Less than 25% of children in South Sudan are in school. Of those, more than 80% are in temporary shelters.
The area around the village of Kuajok has been especially hard hit by the poverty and desperation of new arrivals from the north, coming with little to no resources. One impact has been a large influx of children in need of schooling. In their classes, which meet under trees, 30 teachers try to manage 3,000 multi-level students. Without the structure of a classroom, teachers have difficulty keeping order and the children’s attention.
If they have them, children bring plastic chairs to class along with paper and pencils. They shift their chairs during the school day to stay under the shade of the tree.
In partnership with UNICEF and Sudan’s Ministry of Education, World Concern is constructing 300 thatch school shelters to accommodate 100 students each. Community members clear the land in preparation for the construction
and own the shelters upon completion. A typical school site has three shelters. The half-walls are made of plastic sheeting and strong braided wood strips, coated with mud plaster. The roof is plastic sheeting with thatch — a cool retreat from the hot sun. And a place to learn.
Find out more about how World Concern is educating children in struggling communities like Kuajok.
World Concern staff member Susan Talbot, a technical specialist in commodities, logistics and disaster response, is in South Sudan this month.
World Concern staff member Susan Talbot, a technical specialist in commodities, logistics and disaster response, is in South Sudan this month. The following is her account of a visit to one remote village where we’re working.
Today, our team traveled to Menaba, a three-hour journey by Landcruiser over a road that would be impassable to most vehicles. We are accompanied by tsetse flies that swarm over the windows and hood. Phillip, our security officer based out of Nairobi, says the flies are wondering why they can’t find blood on this elephant. It’s the end of the rainy season and the grasses on the sides and at times in the center of the road are 6-8 feet tall, snapping as the vehicle charges through and over them. As we hit flooded holes, the muddy water splashes on the windshield.
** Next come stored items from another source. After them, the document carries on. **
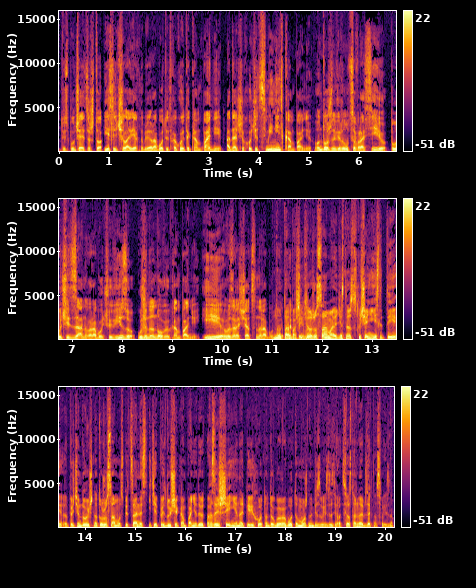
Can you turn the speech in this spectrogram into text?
То есть получается, что если человек, например, работает в какой-то компании, а дальше хочет сменить компанию, он должен вернуться в Россию, получить заново рабочую визу уже на новую компанию и возвращаться на работу. Ну, Я там почти понимаю? то же самое. Единственное исключение, если ты претендуешь на ту же самую специальность, и тебе предыдущая компания дает разрешение на переход на другую работу, можно без выезда сделать. Все остальное обязательно с выездом.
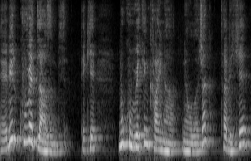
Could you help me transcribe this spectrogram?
e, bir kuvvet lazım bize. Peki bu kuvvetin kaynağı ne olacak? Tabii ki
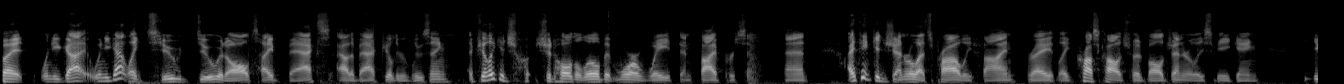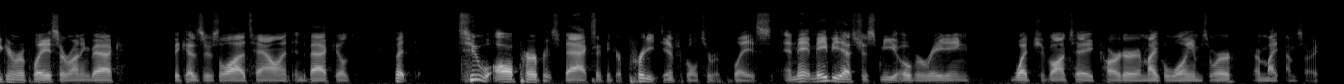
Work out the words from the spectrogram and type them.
But when you got when you got like two do it all type backs out of the backfield, you're losing. I feel like it sh- should hold a little bit more weight than five percent. I think in general that's probably fine, right? Like cross college football, generally speaking, you can replace a running back because there's a lot of talent in the backfield. But two all-purpose backs, I think, are pretty difficult to replace. And may- maybe that's just me overrating what Javonte Carter and Michael Williams were. Or Mike, I'm sorry.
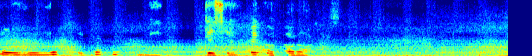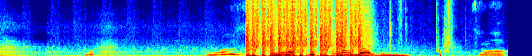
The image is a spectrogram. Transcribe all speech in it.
oyunda tekrar geçen tekrar ara. Ne oldu? Ne? Tamam var bunun. Ne?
As we reach Menaba, our staff is finishing up distributing food – salt, dried beans and sorghum – to women with children. Some are displaced from other parts of South Sudan and others are returnees from Darfur. They’ve been settled in a nearby camp for about a year. Hunger and malnutrition are evident in the toddlers’ patchy hair. This is the end of the hunger gap, which starts in April. The gardens are producing and the marketplace has peanuts, tomatoes, watermelons and cucumbers. But the families in the camp have no land to farm and no resources to buy food. The women greet us like long lost relatives; so welcoming, so grateful.
Women with toddlers gather under a large tree to receive their monthly ration of Plumpydoz, a nutritional, peanut-based food that addresses malnutrition in 6 to 36-month-old children. Nearly 500 children have been registered at each of seven distribution sites in Raja County. Each family receives four containers per child—one container per week. The child takes a tablespoon of Plumpydoz twice a day. The supplement will help the child grow physically and mentally during a crucial period of development. Without adequate nutrition like this, a child’s health is compromised for the rest of his or her life.
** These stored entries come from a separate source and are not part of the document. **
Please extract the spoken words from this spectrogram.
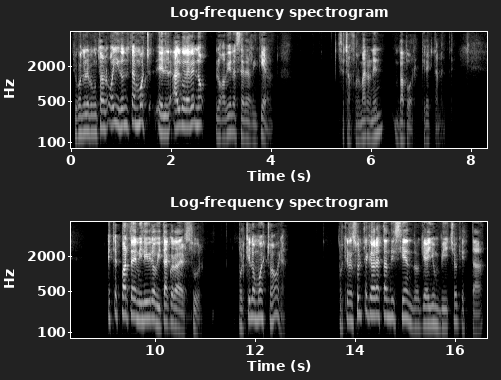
Pero cuando le preguntaron, oye, ¿dónde está el, algo de ver? No, los aviones se derritieron. Se transformaron en vapor directamente. Esto es parte de mi libro Bitácora del Sur. ¿Por qué lo muestro ahora? Porque resulta que ahora están diciendo que hay un bicho que está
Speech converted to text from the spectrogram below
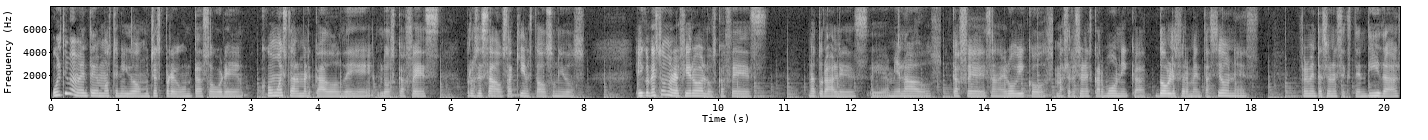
Últimamente hemos tenido muchas preguntas sobre cómo está el mercado de los cafés procesados aquí en Estados Unidos. Y con esto me refiero a los cafés naturales, eh, amielados, cafés anaeróbicos, maceraciones carbónicas, dobles fermentaciones, fermentaciones extendidas,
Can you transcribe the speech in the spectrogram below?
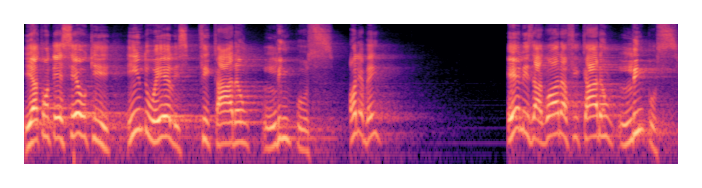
E aconteceu que, indo eles, ficaram limpos. Olha bem. Eles agora ficaram limpos.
We go over the hill to see World Concern’s school feeding program in action. The children crouch around their common bowl of cooked sorghum, four to a bowl, girls on one side of the yard, boys on the other, eating with their washed hands. The feeding program acts as an incentive for school attendance. It’s good to see so many attending school — about 400.
We are invited to join the school principal and some teachers under a tree for lunch. We sample the same cooked red sorghum the children are eating. I expect a bland taste of cooked grain cereal, and am surprised by the good flavor. Phillip sees a group of boys kicking around a soccer ball and quickly organizes a competitive drill, then divides them into teams for a game. He manages to communicate, even with his limited Arabic. Games and laughter transcend language and culture.
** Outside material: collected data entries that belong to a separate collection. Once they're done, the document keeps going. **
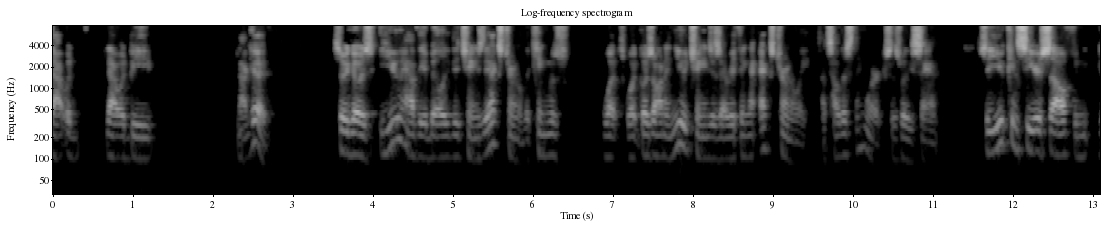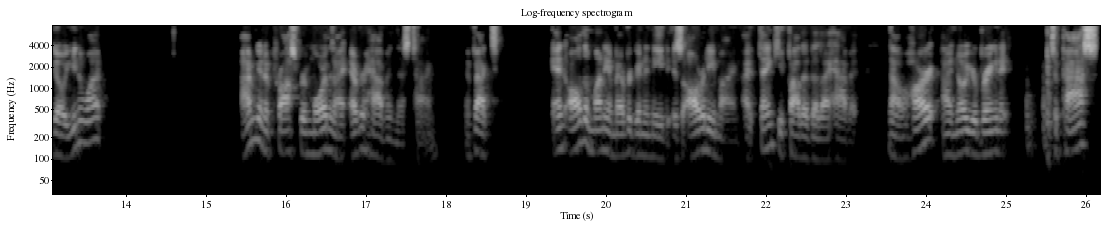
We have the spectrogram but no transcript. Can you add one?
That would that would be not good. So he goes, you have the ability to change the external. The kingdom's what what goes on in you changes everything externally. That's how this thing works, is what he's saying. So you can see yourself and go, you know what? I'm going to prosper more than I ever have in this time. In fact, and all the money I'm ever going to need is already mine. I thank you, Father, that I have it. Now, heart, I know you're bringing it to pass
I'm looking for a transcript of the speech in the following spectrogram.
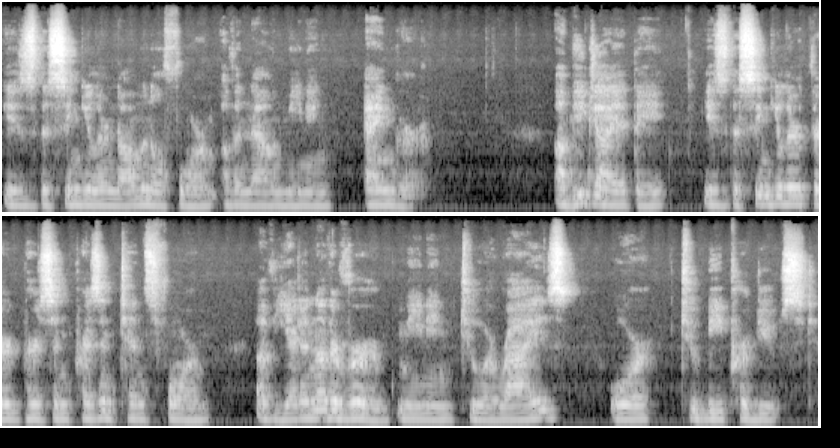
is the singular nominal form of a noun meaning anger. Abhijayate is the singular third person present tense form of yet another verb meaning to arise or to be produced.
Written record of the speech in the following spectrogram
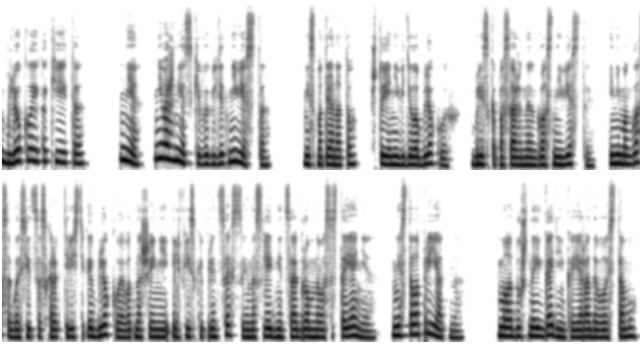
блеклые какие-то. Не, неважнецки выглядит невеста». Несмотря на то, что я не видела блеклых, близко посаженных глаз невесты и не могла согласиться с характеристикой блеклая в отношении эльфийской принцессы и наследницы огромного состояния, мне стало приятно, Молодушно и гаденько я радовалась тому,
I am particularly drawn to a little boy of a young mother. He’s 3 years old and infected by intestinal parasites. Bloated bellies have many causes, but his mother confirms she sees the worms in his stool. After spotting him, I notice several others in a similar state.
I have experienced the heartache of having a child die from an incurable condition. When I make eye contact with this mother, I see the question on her face. Do you have something that will cure my child? For this mother and this child, hope exists in the form of a tablet that costs 44 cents.